Earlier this week, the American Academy of Pediatrics (AAP) issued an updated policy statement about the legalization of marijuana for both recreational and medical use in the United States. Since its last statement about the matter in 2004, many states have passed laws legalizing marijuana for medical use, and a small number, as well as the District of Columbia, have legalized it for recreational use also. The AAP has policy positions about all manner of issues related to the health and well-being of children and adolescents, and an update to its stance on marijuana policy taking into account the changes in legal status around the country was clearly due.
As a proud AAP member myself, I tend to agree with its policy statements almost all of the time. Indeed, there is a lot in this new policy statement (PDF) that I agree with, too. It calls for the decriminalization of pot, and an end to the life-altering ill effects for youth that can follow felony convictions for possession and use. It urges limitations on medical-marijuana use to those that have been evaluated by the Food and Drug Administration, and encourages investigation of means for delivering the active ingredients that bypass the ill effects of smoking weed. The technical report that accompanies the policy statement (PDF) contains further information debunking the notion that marijuana is a benign substance, particularly for those whose brains are still developing.
I am down with all of that.
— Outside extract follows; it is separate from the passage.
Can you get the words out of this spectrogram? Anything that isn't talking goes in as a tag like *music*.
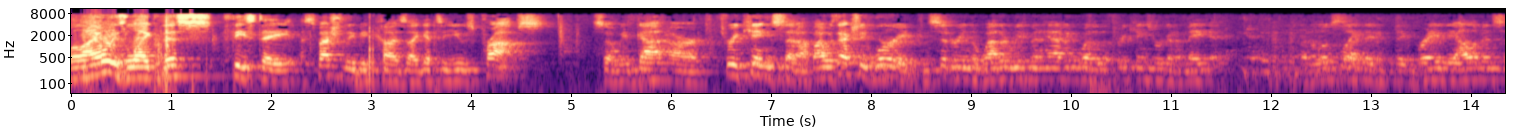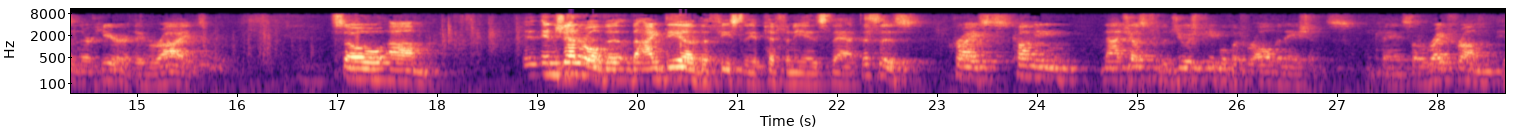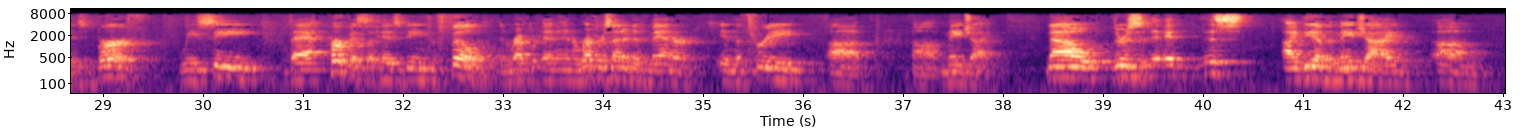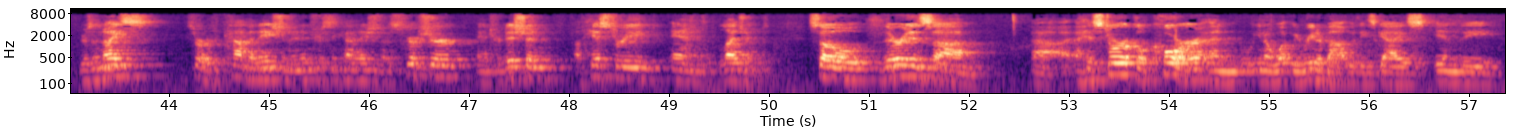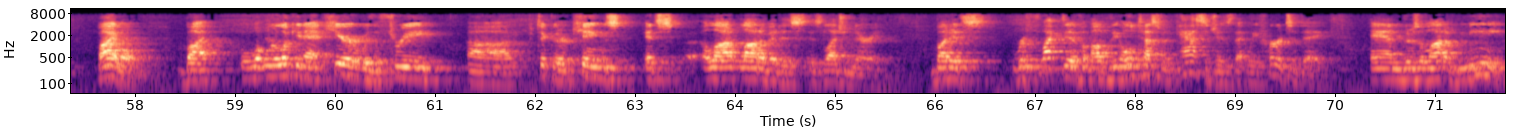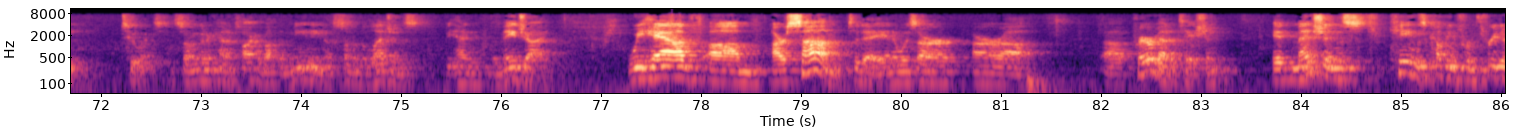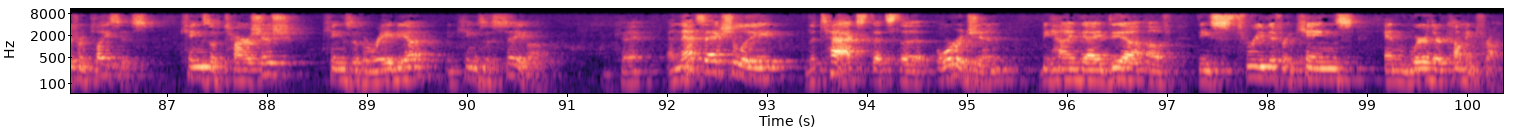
Well, I always like this feast day, especially because I get to use props. So we've got our three kings set up. I was actually worried, considering the weather we've been having, whether the three kings were going to make it. But it looks like they've, they've braved the elements and they're here. They've arrived. So, um, in general, the, the idea of the Feast of the Epiphany is that this is Christ coming not just for the Jewish people, but for all the nations. Okay, so right from his birth, we see that purpose of his being fulfilled in, rep- in a representative manner in the three uh, uh, magi. Now, there's it, this idea of the magi. Um, there's a nice sort of combination, an interesting combination of scripture and tradition, of history and legend. So there is um, uh, a historical core, and you know what we read about with these guys in the Bible. But what we're looking at here with the three uh, particular kings, it's a lot. A lot of it is, is legendary, but it's reflective of the Old Testament passages that we've heard today, and there's a lot of meaning to it. So I'm going to kind of talk about the meaning of some of the legends behind the Magi. We have um, our psalm today, and it was our our uh, uh, prayer meditation. It mentions kings coming from three different places: kings of Tarshish, kings of Arabia, and kings of Saba. Okay, and that's actually the text. That's the origin behind the idea of these three different kings and where they're coming from.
However, there is one significant area where my opinion and the AAP’s part ways: It opposes outright legalization of marijuana use, and I do not.